And then we ate lunch and walked across the border and into the land of a thousand hills, Rwanda. After Congo, Rwanda looks like a first world nation. Rwanda’s roads, the tin roofs, the clean paved streets make Congo look and feel like what the Wild West must have looked and felt like. Rough, harsh, lawless, violent. And yet, I keep coming back to the stories of healing, transformation, peace and courage that we heard from so many people. It is a place of unfathomable conflict… and also of unmatched courage.
As the women shared their stories with us that first day in the Congo, they kept talking about finding these groups of women who were sharing their pain with each other and that their healing was birthed through the sharing of their stories. And now they have entrusted me, my team members with these stories in hopes that when the world hears and understands, they will respond.
I don’t think the world is going to respond to statistics and numbers and news reports of rape and pillage, trafficking and conflict. But I do think that the world will respond to a story of a fellow human being who has suffered. I do think our stories are what will elicit awareness, empathy, action and change. And in the telling and hearing of these stories, perhaps we fan the flickering flame of hope. Hope for peace. For equality. For security. For all of our sisters around the world.
Has someone’s story resonated with you? Esperance? The Village Peace Committees? The Savings for Life programs? The women at the fistula hospital? Hold on to it. Don’t turn away. Do something. Today.
Have you given us your thumbprint yet? By giving your thumbprint you are telling us, and eventually the UN when we present our petition to them, that this matters to you. That as a concerned citizen of the world, you want to see more being done for women like Esperance, women in fistula hospitals, women caught in the web of violence in war zones.

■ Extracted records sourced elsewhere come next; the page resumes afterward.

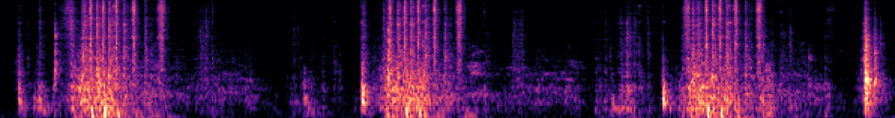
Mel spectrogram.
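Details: Broken spares-or-repairs petrol walk-behind mower, spark just restored by leaving ignition contact open, fuel uncertain: three pull-cord tugs, each a short rasping spin dying without firing.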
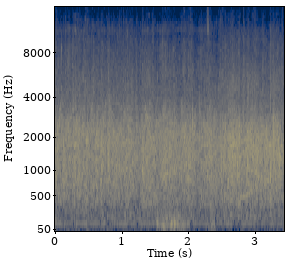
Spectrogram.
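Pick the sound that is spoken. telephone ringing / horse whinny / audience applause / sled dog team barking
audience applause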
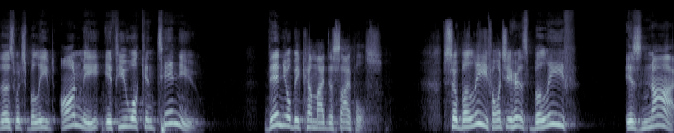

Would you consider donating to One Million Thumbprints? Perhaps you have a tax refund coming (yes, I just went there)?? I have personally seen the kinds of programs we are funding with World Relief in the Congo and these programs also exist in South Sudan and in Syria/Iraq. These programs are saving lives (as in the case of Esperance) and helping women and men restore their lives after the devastation of war. We would be so grateful for your financial partnership.